BEGIN Given data

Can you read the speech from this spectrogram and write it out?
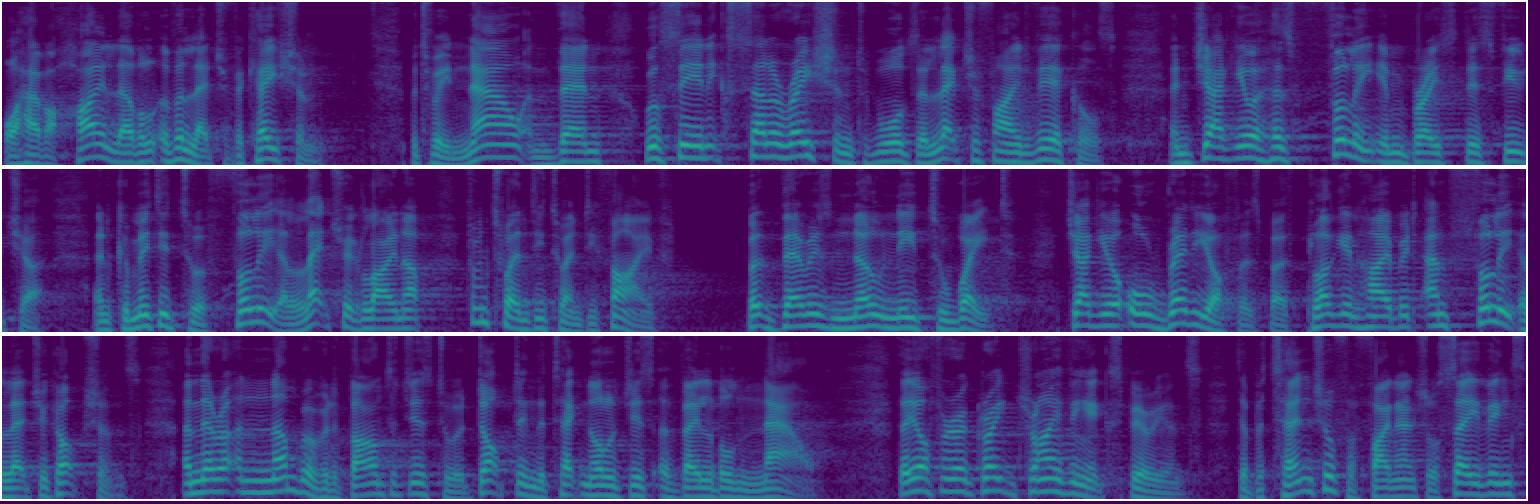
or have a high level of electrification. Between now and then, we'll see an acceleration towards electrified vehicles, and Jaguar has fully embraced this future and committed to a fully electric lineup from 2025. But there is no need to wait. Jaguar already offers both plug-in hybrid and fully electric options, and there are a number of advantages to adopting the technologies available now. They offer a great driving experience, the potential for financial savings,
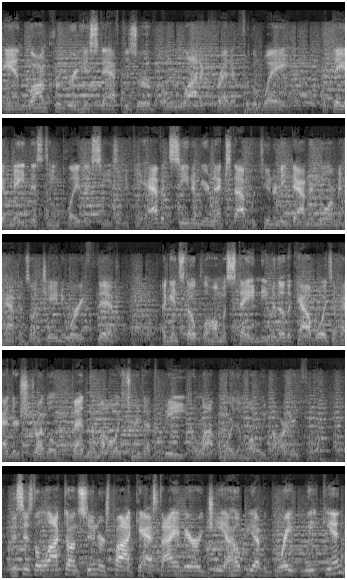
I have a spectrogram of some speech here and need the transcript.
and Lon Kruger and his staff deserve a lot of credit for the way that they have made this team play this season. If you haven't seen them, your next opportunity down in Norman happens on January 5th against Oklahoma State. And even though the Cowboys have had their struggle, Bedlam always turns out to be a lot more than what we bargained for. This is the Locked On Sooners podcast. I am Eric G. I hope you have a great weekend.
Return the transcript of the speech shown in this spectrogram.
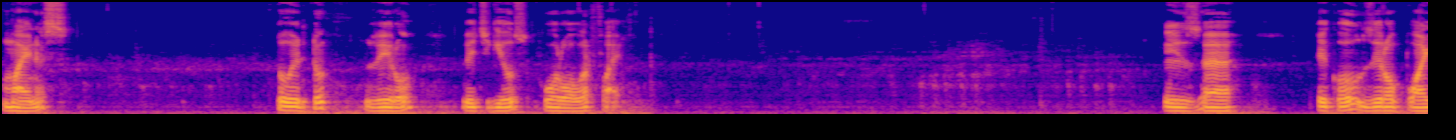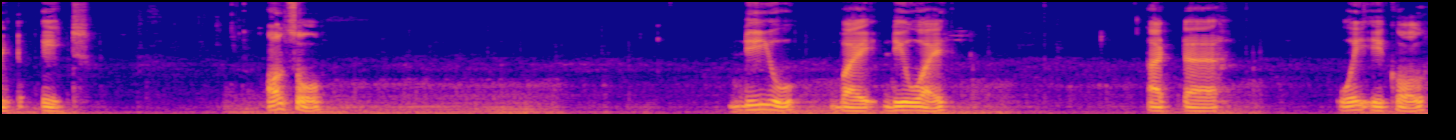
minus 2 into 0 which gives 4 over 5 is uh, equal 0.8 also du by dy at uh, y equal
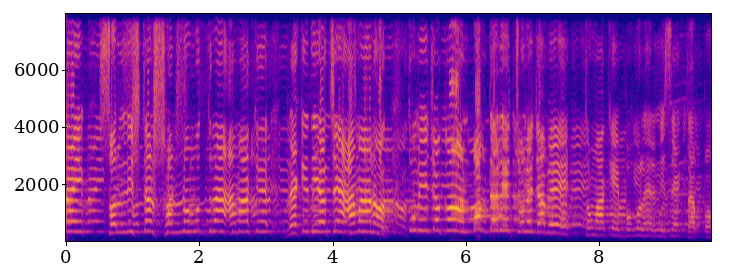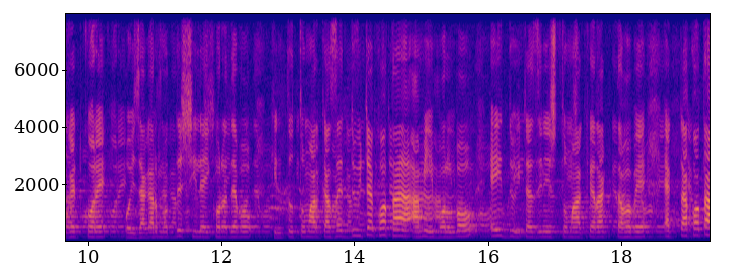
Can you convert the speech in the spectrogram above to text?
নাই। চল্লিশটা স্বর্ণ মুদ্রা আমাকে রেখে দিয়েছে আমানত। তুমি যখন বগদাদে চলে যাবে, তোমাকে বগলের নিচে একটা পকেট করে ওই জায়গার মধ্যে সিলাই করে দেব। কিন্তু তোমার কাছে দুইটা কথা আমি বলব। এই দুইটা জিনিস তোমাকে রাখতে হবে। একটা কথা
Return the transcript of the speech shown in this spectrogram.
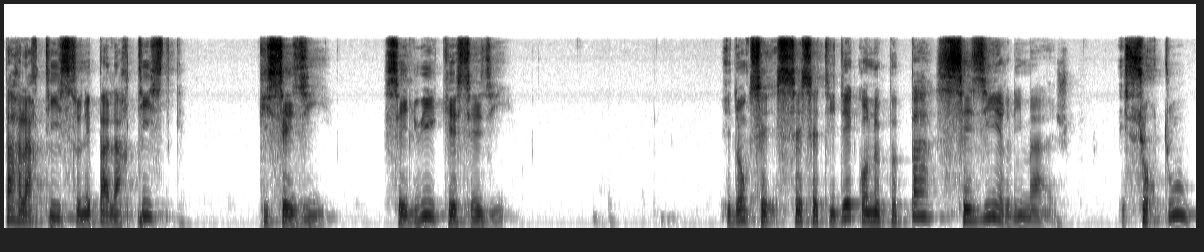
par l'artiste, ce n'est pas l'artiste qui saisit, c'est lui qui est saisi. Et donc c'est cette idée qu'on ne peut pas saisir l'image. Et surtout,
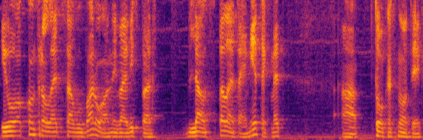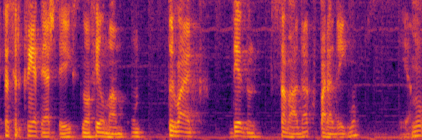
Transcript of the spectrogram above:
Jo kontrolēt savu varoni vai vispār ļaut spēlētājiem ietekmēt uh, to, kas notiek, tas ir krietni atšķirīgs no filmām. Tur vajag diezgan savādāku paradigmu. Jā. Nu,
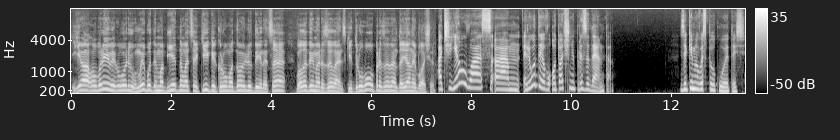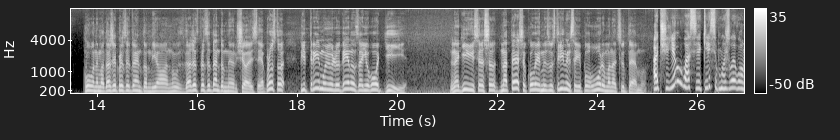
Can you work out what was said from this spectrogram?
я говорив і говорю, ми будемо об'єднуватися тільки крім одної людини. Це Володимир Зеленський. Другого президента я не бачу. А чи є у вас ем, люди в оточенні президента, з якими ви спілкуєтесь? Нема, навіть президентом я ну навіть з президентом не общаюся. Я просто підтримую людину за його дії. Надіюся, що на те, що коли ми зустрінемося і поговоримо на цю тему. А чи є у вас якісь, можливо,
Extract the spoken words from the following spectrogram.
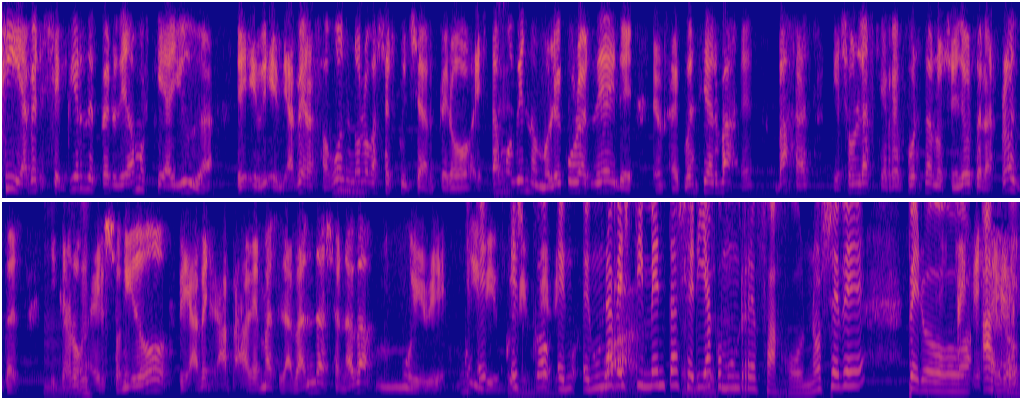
sí, a ver, se pierde, pero digamos que ayuda. Eh, eh, eh, a ver, al fagot no lo vas a escuchar, pero está moviendo moléculas de aire en frecuencias bajas, bajas que son las que refuerzan los sonidos de las flautas. Y claro, el sonido, eh, a ver, además la banda sonaba muy bien, muy Eh, bien. Muy es bien, co- muy bien. en, en una vestimenta sería como un refajo. No se ve, pero Eh, hace.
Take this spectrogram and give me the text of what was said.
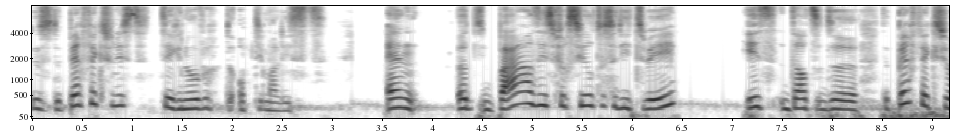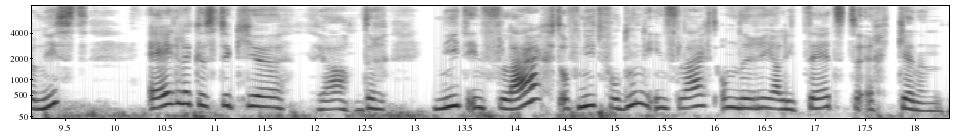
Dus de perfectionist tegenover de optimalist. En het basisverschil tussen die twee is dat de, de perfectionist eigenlijk een stukje, ja, er niet in slaagt of niet voldoende in slaagt om de realiteit te erkennen.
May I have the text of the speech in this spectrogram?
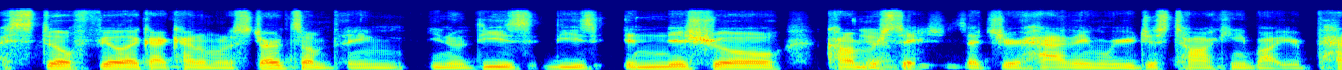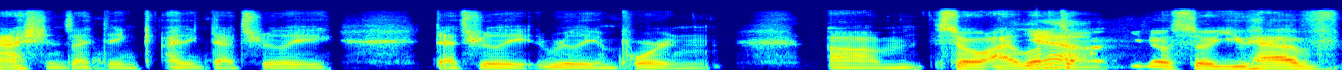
I still feel like I kind of want to start something. You know, these these initial conversations yeah. that you're having where you're just talking about your passions, I think I think that's really that's really really important um so i love yeah. to you know so you have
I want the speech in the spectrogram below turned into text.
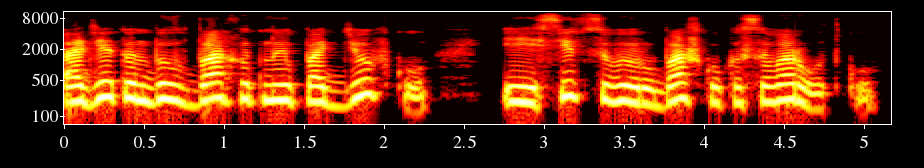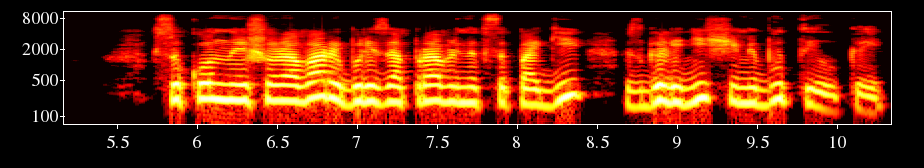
Одет он был в бархатную поддевку и ситцевую рубашку-косоворотку. Суконные шаровары были заправлены в сапоги с голенищами-бутылкой.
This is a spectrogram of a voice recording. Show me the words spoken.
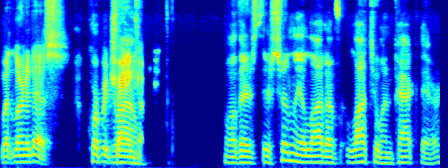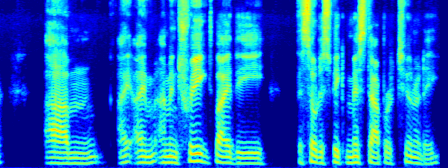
what Learnit is corporate training wow. company. Well, there's there's certainly a lot of lot to unpack there. Um, I, I'm I'm intrigued by the, the so to speak missed opportunity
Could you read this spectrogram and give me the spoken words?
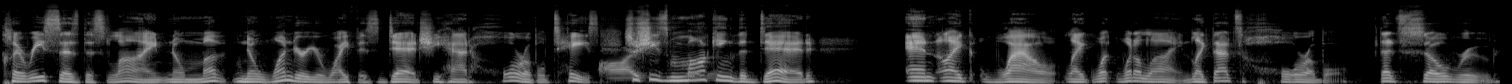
Clarice says this line, no mo- no wonder your wife is dead. She had horrible taste. so she's mocking the dead and like wow, like what what a line. Like that's horrible. That's so rude.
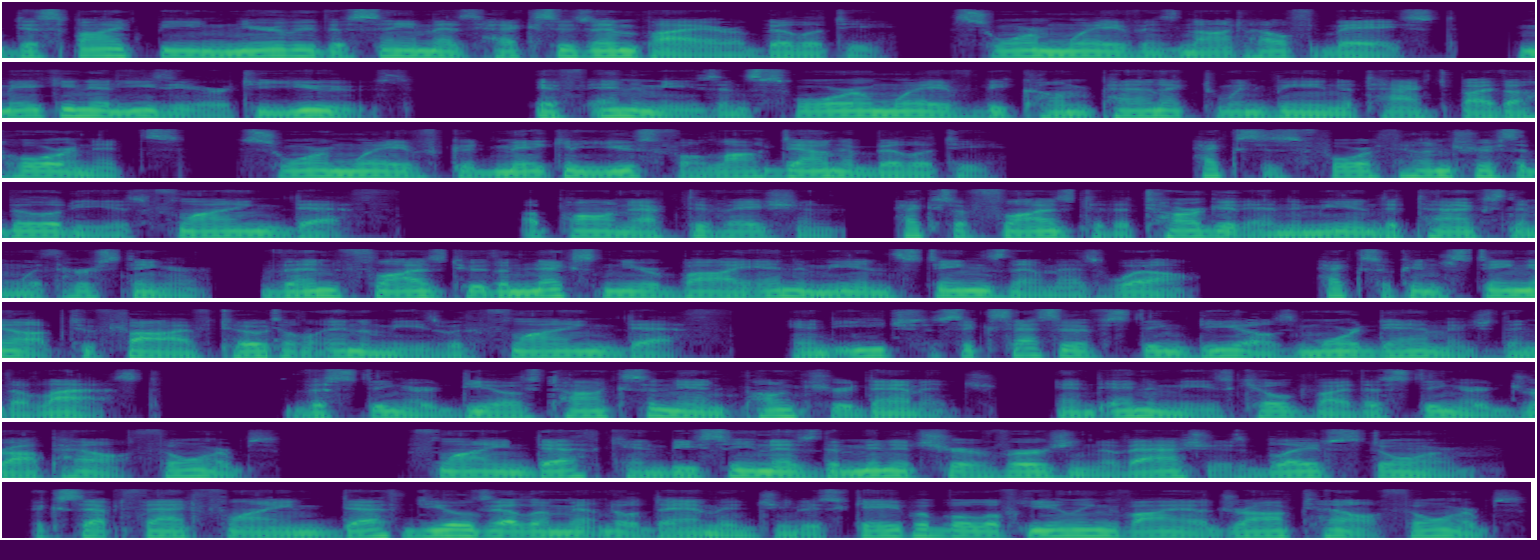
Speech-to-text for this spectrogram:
Despite being nearly the same as Hex's Empire ability, Swarm Wave is not health-based, making it easier to use. If enemies in Swarm Wave become panicked when being attacked by the Hornets, Swarm Wave could make a useful lockdown ability. Hex's fourth Huntress ability is Flying Death. Upon activation, Hexa flies to the target enemy and attacks them with her stinger, then flies to the next nearby enemy and stings them as well. Hexa can sting up to 5 total enemies with Flying Death, and each successive sting deals more damage than the last. The stinger deals toxin and puncture damage, and enemies killed by the stinger drop health orbs. Flying Death can be seen as the miniature version of Ash's Blade Storm, except that Flying Death deals elemental damage and is capable of healing via dropped health orbs.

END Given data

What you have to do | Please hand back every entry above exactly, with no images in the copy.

Expected answer |
Can you read the speech from this spectrogram and write it out?
or have a high level of electrification. Between now and then, we'll see an acceleration towards electrified vehicles, and Jaguar has fully embraced this future and committed to a fully electric lineup from 2025. But there is no need to wait. Jaguar already offers both plug-in hybrid and fully electric options, and there are a number of advantages to adopting the technologies available now. They offer a great driving experience, the potential for financial savings,
I have a spectrogram of some speech here and need the transcript.
and Lon Kruger and his staff deserve a lot of credit for the way that they have made this team play this season. If you haven't seen them, your next opportunity down in Norman happens on January 5th against Oklahoma State. And even though the Cowboys have had their struggle, Bedlam always turns out to be a lot more than what we bargained for. This is the Locked On Sooners podcast. I am Eric G. I hope you have a great weekend.
Return the transcript of the speech shown in this spectrogram.
minus 2 into 0 which gives 4 over 5 is uh, equal 0.8 also du by dy at uh, y equal
Can you convert the speech in the spectrogram above to text?
নাই। চল্লিশটা স্বর্ণ মুদ্রা আমাকে রেখে দিয়েছে আমানত। তুমি যখন বগদাদে চলে যাবে, তোমাকে বগলের নিচে একটা পকেট করে ওই জায়গার মধ্যে সিলাই করে দেব। কিন্তু তোমার কাছে দুইটা কথা আমি বলব। এই দুইটা জিনিস তোমাকে রাখতে হবে। একটা কথা
Return the transcript of the speech shown in this spectrogram.
par l'artiste, ce n'est pas l'artiste qui saisit, c'est lui qui est saisi. Et donc c'est cette idée qu'on ne peut pas saisir l'image. Et surtout,
Transcript of the spectrogram above:
Jo kontrolēt savu varoni vai vispār ļaut spēlētājiem ietekmēt uh, to, kas notiek, tas ir krietni atšķirīgs no filmām. Tur vajag diezgan savādāku paradigmu. Jā. Nu,
Can you work out what was said from this spectrogram?
я говорив і говорю, ми будемо об'єднуватися тільки крім одної людини. Це Володимир Зеленський. Другого президента я не бачу. А чи є у вас ем, люди в оточенні президента, з якими ви спілкуєтесь? Нема, навіть президентом я ну навіть з президентом не общаюся. Я просто підтримую людину за його дії. Надіюся, що на те, що коли ми зустрінемося і поговоримо на цю тему. А чи є у вас якісь, можливо,
Extract the spoken words from the following spectrogram.
sí, a ver, se pierde, pero digamos que ayuda. Eh, eh, eh, a ver, al fagot no lo vas a escuchar, pero está moviendo moléculas de aire en frecuencias bajas, bajas que son las que refuerzan los sonidos de las flautas. Y claro, el sonido, eh, a ver, además la banda sonaba muy bien, muy Eh, bien. Muy es bien, co- muy bien. en, en una vestimenta sería como un refajo. No se ve, pero Eh, hace.
Take this spectrogram and give me the text of what was said.
Dus de perfectionist tegenover de optimalist. En het basisverschil tussen die twee is dat de, de perfectionist eigenlijk een stukje, ja, er niet in slaagt of niet voldoende in slaagt om de realiteit te erkennen.
May I have the text of the speech in this spectrogram?
I still feel like I kind of want to start something. You know, these these initial conversations yeah. that you're having where you're just talking about your passions, I think I think that's really that's really really important um so i love yeah. to you know so you have
I want the speech in the spectrogram below turned into text.
Одет он был в бархатную поддевку и ситцевую рубашку-косоворотку. Суконные шаровары были заправлены в сапоги с голенищами-бутылкой.
This is a spectrogram of a voice recording. Show me the words spoken.
what Learnit is corporate training wow. company. Well, there's there's certainly a lot of lot to unpack there. Um, I, I'm I'm intrigued by the, the so to speak missed opportunity
Could you read this spectrogram and give me the spoken words?
Clarice says this line, no mo- no wonder your wife is dead. She had horrible taste. so she's mocking the dead and like wow, like what what a line. Like that's horrible. That's so rude.
Speech-to-text for this spectrogram:
Despite being nearly the same as Hex's Empire ability, Swarm Wave is not health-based, making it easier to use. If enemies in Swarm Wave become panicked when being attacked by the Hornets, Swarm Wave could make a useful lockdown ability. Hex's fourth Huntress ability is Flying Death. Upon activation, Hexa flies to the target enemy and attacks them with her stinger, then flies to the next nearby enemy and stings them as well. Hexa can sting up to 5 total enemies with Flying Death, and each successive sting deals more damage than the last. The stinger deals toxin and puncture damage, and enemies killed by the stinger drop health orbs. Flying Death can be seen as the miniature version of Ash's Blade Storm, except that Flying Death deals elemental damage and is capable of healing via dropped health orbs.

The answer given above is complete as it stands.